Correia, Ricardo A., Ruete, Alejandro, Stropp, Juliana, Malhado, Ana C.M., dos Santos, Janisson W., Lessa, Thainá, Alves, José A., Ladle, Richard J.
Ecological indicators 2019 v.106 pp. 105539
biodiversity, caatinga, conservation areas, ecoregions, environmental indicators, geographical distribution, human population, models, population density, prioritization, tropical forests, universities, vegetation cover

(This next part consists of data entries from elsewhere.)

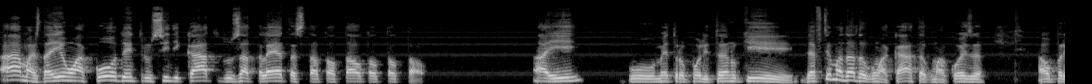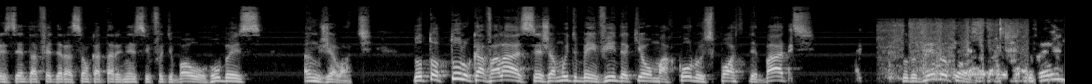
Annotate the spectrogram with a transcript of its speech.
Ah, mas daí é um acordo entre o sindicato dos atletas, tal, tal, tal, tal, tal, tal. Aí o metropolitano que deve ter mandado alguma carta, alguma coisa ao presidente da Federação Catarinense de Futebol, Rubens Angelotti. Doutor Tulo Cavalaz, seja muito bem-vindo aqui ao Marcou no Esporte Debate. Tudo bem, doutor? Tudo bem?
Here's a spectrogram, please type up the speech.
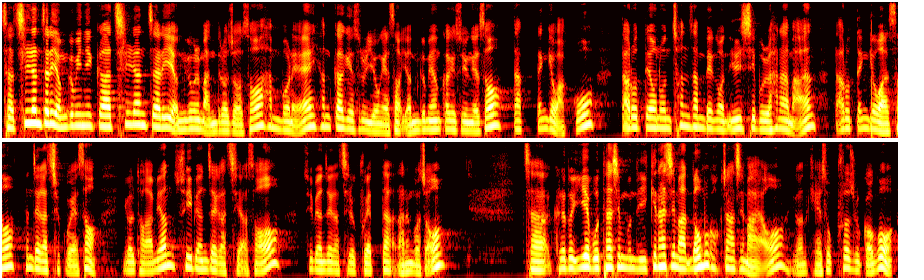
자, 7년짜리 연금이니까 7년짜리 연금을 만들어줘서 한 번에 현가계수를 이용해서 연금의 현가계수 이용해서 딱 땡겨왔고 따로 떼어놓은 1,300원 일시불 하나만 따로 땡겨와서 현재 가치 구해서 이걸 더하면 수입 현재 가치여서 수입 현재 가치를 구했다라는 거죠 자 그래도 이해 못하신 분들 있긴 하지만 너무 걱정하지 마요. 이건 계속 풀어줄 거고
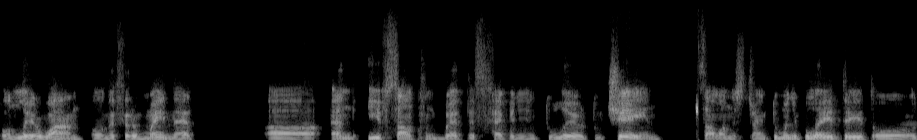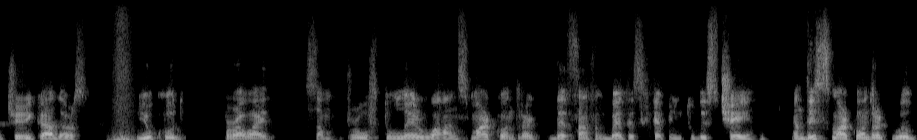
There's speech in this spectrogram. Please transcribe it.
on layer 1 on ethereum mainnet uh, and if something bad is happening to layer 2 chain someone is trying to manipulate it or trick others you could provide some proof to layer one smart contract that something bad is happening to this chain. And this smart contract will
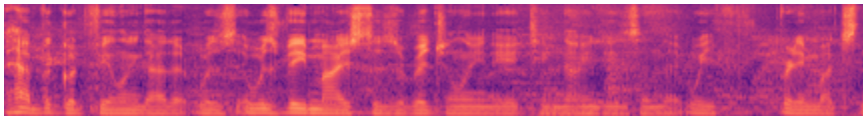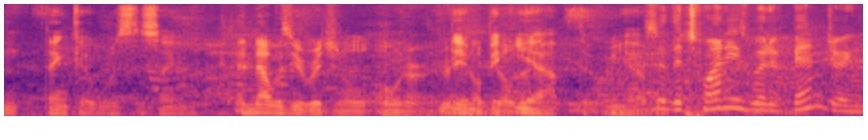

The availability of quality information about species distributions is clearly central to the development of successful conservation efforts. Digital records of species occurrences are increasingly available and have been used in a number of conservation applications, such as species distribution models and conservation prioritization efforts. However, our knowledge of species distributions is still affected by several shortfalls which limit our capacity for effective action if not properly scrutinized. Ignorance scores have been recently proposed as an intuitive and straightforward indicator of biodiversity knowledge availability, but to date their usefulness in assessing biases in species occurrence data has been poorly explored in the scientific literature. We used ignorance scores to characterize and identify the factors driving the availability of recent species occurrence records in the Global Biodiversity Information Facility (GBIF) for multiple taxa in the Caatinga ecoregion, the largest seasonally dry tropical forest in the world. Specifically, we calculated ignorance scores based on species records within 10 × 10 km cells covering the Caatinga region and modelled the relationship between ignorance scores and a set of socio-geographical variables using generalized additive models for location, scale and shape (gamlss). Most studied taxa had high ignorance scores across the Caatinga, indicating a low availability of recent species records in GBIF for this region. Our results also suggest that factors associated with accessibility and convenience are the main correlates of species recording effort in this region. Ignorance scores were lower at intermediate values of road and human population density, indicating that observers tend to avoid urban and inaccessible areas. We also found evidence of increased recording effort in areas close to universities and protected areas while vegetation cover seemingly had little effect on ignorance scores. Overall, our results suggest that efforts to compile and digitize recent species occurrence records should be encouraged in order to improve our knowledge of this regions’ unique biodiversity and the efforts to preserve it. Furthermore, ignorance scores are a useful indicator of the availability and distribution of species occurrence records in the Caatinga. We discuss a range of potential extensions to this indicator that could expand its scope for future applications.